Issue Project Room: Nomadic Signals
Friday, June 5th, 2020 Suzanne Fiol Curatorial Fellow Leyya Tawil presents the online premiere of “Your Wait Time Will Be,” her second program in the NOMADIC SIGNALS series. Presented in partnership with Poetry Project, the online piece is a new hybrid media work by poet Marwa Helal in collaboration with musicians Saint Abduallah. NOMADIC SIGNALS is a vessel for sonic performance operating in what Tawil refers to as the “diasporic imaginary,” a description of how sounds change in the diaspora: how they tether to their environment, accumulate, synthesize, and adapt.
Saint Abdullah and Marwa Helal—artists of similar but different haphazard migration patterns—present this meditatively noisy reflection on the intersections of pandemic and bureaucracy.
“Your Wait Time Will Be” trangresses notions of place and time-bound histories. It is a composed work built with sound, poetry, and archival footage from the artists global research. “Your Wait Time Will Be” references multiple nations; some home, some lost, some fantasy. With this program we reframe digital artifacts and enduring practices – such as archive – in order to signal forward to a future landscape.
Marwa Helal is a poet and journalist. She is the author of Invasive species (Nightboat Books, 2019) and winner of BOMB Magazine’s Biennial 2016 Poetry Contest. She has been awarded fellowships from Poets House, Brooklyn Poets, Cave Canem, and is a Jerome Hill Artist Fellow.

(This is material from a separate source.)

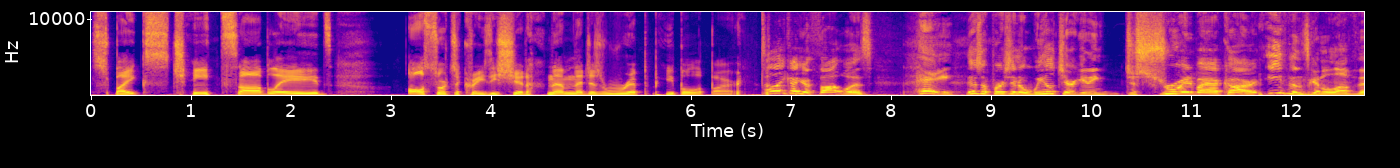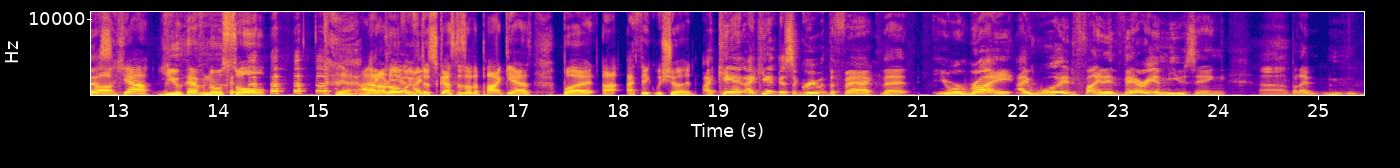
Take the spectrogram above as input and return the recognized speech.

Born in Al Mansurah, Egypt, Helal currently lives and teaches in Brooklyn, New York. She received her MFA in creative nonfiction from The New School and her BA in journalism and international studies from Ohio Wesleyan University.

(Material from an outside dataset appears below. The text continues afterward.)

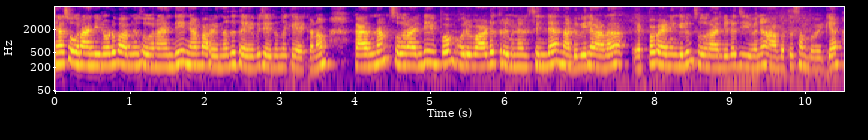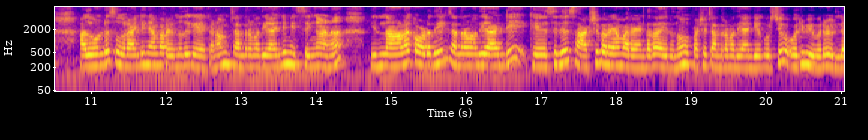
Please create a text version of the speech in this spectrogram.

Motivated by the history of Western misconception and opposition towards Muslims and the Islamic faith, Saint Abdullah began writing music to serve as cultural translators, with the goal of challenging stereotypes, and acting as a conduit between unnecessary enemies. Saint Abdullah is the project of Mohammad and Mehdi, New York based Iranian-Canadian brothers, creating sounds largely inspired by the religious, political, and cultural history of the Middle East.